3. The dream of getting your book into the big bookstore above all else may be misplaced. While it’s lovely to get your book into the big bookstore, more book sales take place online now than in stores. And even though it’s important to know your genre so you can market your book and pick the appropriate categories for it, self-published or not, keywords and online marketing may be just as important as being on a particular shelf. (Thanks, Cadence Group‘s Bethany Brown.)
4. Don’t fear Twitter. It’s a great way to (a) raise awareness of your own books, but (b) even better, learn from other writers and publishing industry types. This is a message I conveyed in my session on how to present yourself professionally to the press, but it was echoed in many sessions during the weekend. Social-media immersion continues to be important, as long as you keep in mind it’s not all about self-promotion. The experts say 70 percent of what you post shouldn’t be tooting your own horn. Share knowledge, share links, and respond to other folks online. In other words, be the person you want to listen to. (Thanks, Jeremy Reis.)

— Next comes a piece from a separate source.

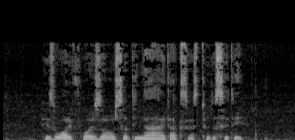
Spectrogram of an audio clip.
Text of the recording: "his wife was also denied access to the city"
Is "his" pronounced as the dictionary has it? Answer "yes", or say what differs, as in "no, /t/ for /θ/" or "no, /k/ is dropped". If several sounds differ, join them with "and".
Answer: yes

5. This may be the age of DIY self-publishing, but the key to success at self-pubbing is to be just as professional as the pros. Have a professional cover, a professional interior design, and professionally edited text. Readers can smell an amateur project a mile off, and they won’t respect your book if it’s not done well. And as much as we writers would like to hide in our respective garrets/basements/ivory towers and write, and have someone else carry our book outside, package it and share it with the world, that’s our job, too, more than ever. We’re all doing our own marketing. Horrible word, right? So think of it as sharing. Make friends, be supportive of other writers, do your research, spread the word, and people – with luck – will discover your book. Because in the end, it’s not about the money and the fame, both of which are in short supply. At least for me, it’s about the love, it’s about telling the stories, and it’s about finding readers for my book – and writing the next one. See point No. 1.